My mom posted a comment below about my grandfathers experience with difficult clients. They are both right on the money (as usual...). There seems to be a fine balance between understanding what is going on with your construction project and being a flat-out pest. I don't want to be a two-year old asking questions at every step, but then again, I think it's important that to understand how a house is constructed and what elements are going into it.
Early on in the process, our builder was choosing the A/C units, utilities, etc. for us. We had no interaction with the sub-trades or any idea about the decisions that were being made. At one point, Mr. Big and I decided that we wanted to understand a bit more. So we went trudging around town speaking to A/C guys, gas guys, plumbers (who were guys too...), etc. Yes, imagine dorky accountants (x2) trying to keep up with rough-and-tumble construction types. It was a comical sight, I'm sure.
But the most amazing thing happened...everyone spent ages with us sharing their tips! And these weren't expensive tips, these were the "tips reserved for my best bud". Yes, Mr. Big is a pretty likable guy so I shouldn't have been surprised, but honestly, it was like a treasure chest was opened up for us. Was it ever fabulous to meet these guys and finally understand how everything came together. The beauty is that we can now actually understand what everyone is talking about...or so we think we can. (Our builder grimmaces in pain behind us...)
So last Sunday we were sharing a relaxing morning coffee with our builder. Everything is going fab and we're all buddies. I mentioned that I was pleased that a late change to the plans didn't affect the footing of the house. He gave me an perplexed look, gave the site an even more perplexed look, and then dashed off to the construction hut.
Okay, honestly, think Reggie Bush dash. Fast ...around workers ...over mounds of dirt ...and then into the endzone. Score!
Actually, it turns out that there was a penalty on the play and the footing (as in footing ball...haha) was 2 yards short (even worse). The photo below shows the original location and the updated location, which fortunately they were able to accomodate.

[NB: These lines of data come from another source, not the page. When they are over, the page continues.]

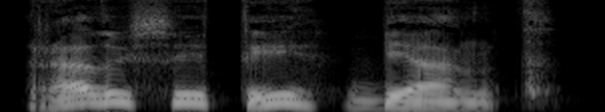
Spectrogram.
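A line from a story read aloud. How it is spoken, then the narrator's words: Sighing. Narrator (Russian): вздохнул Меламп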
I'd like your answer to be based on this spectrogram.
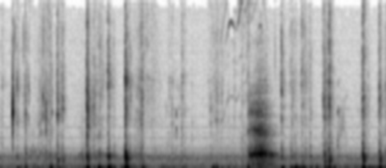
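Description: Rapid, uneven clatter of computer keyboard keys as code is typed, close and steady with brief pauses and no talking.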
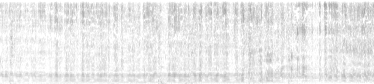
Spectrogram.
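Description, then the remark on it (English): A wasp buzzes steadily against the glass of an open kitchen window above a white Belfast sink, its droning hum wavering in pitch as it bumps and fidgets, with no voices present. “At the window, a tiny insect fidgets against the glass.”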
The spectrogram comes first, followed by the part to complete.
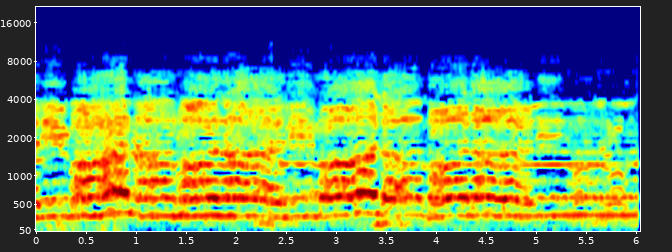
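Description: Men chanting a devotional Urdu manqabat in praise of Ali: a lead male voice on a microphone sings long wavering melodic lines, with other men's voices joining in. A steady low note is held underneath throughout.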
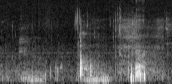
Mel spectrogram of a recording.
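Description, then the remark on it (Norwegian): Someone takes a drink of water, with a couple of soft gulps and wet swallowing noises amid quiet handling sounds, and no talking. “Nå må jeg drikke litt mer vann.”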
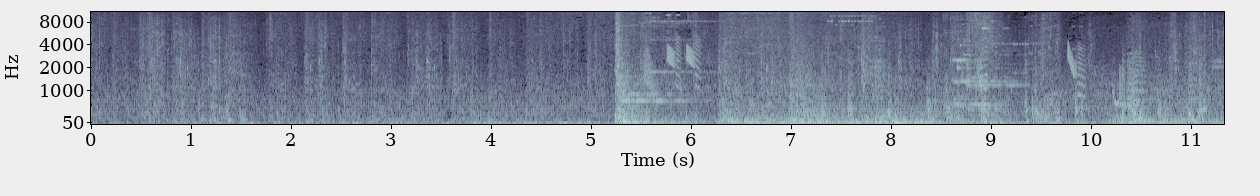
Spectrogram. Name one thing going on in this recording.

Obviously there is a fine balance to be struck between observing and participating. I doubt that I will be keeping that balance...but I'll try my hardest to listen to my wise grandfather's advice. Here's to trying...